Tuesday, October 10, 2017
About Miffy and Tom
In class yesterday, we had a sort of cultural studies show-and-tell, where we each brought in an object and got a bit theoretical on its arse. My piece was a Chinese pencil case that I picked up in Bangkok in 2001. The main design revolves around iterations of Miffy (aka Nijntje), the rabbit character created by the late Dick Bruna in 1955 and (to his chagrin) something of an inspiration to the Japanese Hello Kitty.
But what’s special about this slab of turn-of-the-millennium cross-cultural kitsch is the slab of text on the right; some very slightly mis-spelled lines from the last section of TS Eliot’s The Love Song of J Alfred Prufrock. Now, I have no idea why these two elements were juxtaposed. I’d guess that whoever designed the piece wasn’t a devoted fan of Modernist poetry; it was just a chunk of the English language and could just as well have been the Shipping Forecast or a recipe for pesto. Serendipitously, though, it tied in with one of the readings we’d been assigned for the class, Andreas Huyssen’s plea for students of culture to get beyond notions of “high” and “low” art and become aware of more significant distinctions (geographical, political, economic, etc). Here were two manifestations of culture, which most people in the room (and reading this) would define as “high” (Eliot) and “low” (or, less pejoratively, “mass” – Miffy); but to the anonymous individual who actually created the thing, there was probably no such distinction.

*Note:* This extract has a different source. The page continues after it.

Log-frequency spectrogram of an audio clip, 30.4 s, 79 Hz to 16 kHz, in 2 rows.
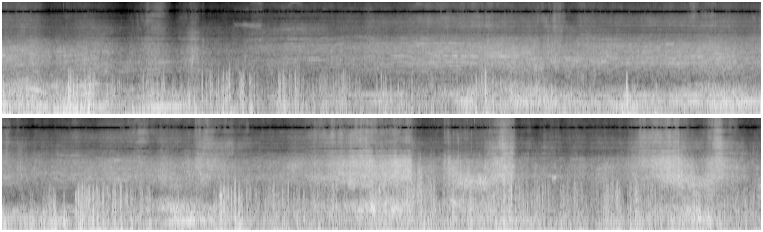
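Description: Ford F-150 pickup's engine revving hard with its rear tyres spinning in snow while it does donuts, the engine note rising and falling as the truck circles. Several louder surges of tyre and snow-spray noise come in the second half.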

So, in one piece, high meets low and east meets west. But it gets better. One of my classmates turned the case over and pointed to a few Chinese characters, explaining that they were a reference to the scholars who passed the rigorous civil service exams in imperial times, the only way for poor, unconnected people to make any kind of social advance. So, in addition to high/low and east/west we had ancient/modern. And crucially, in these death-of-the-author days, all of these connections/collisions were pretty much accidental.
And you can even keep pencils in it.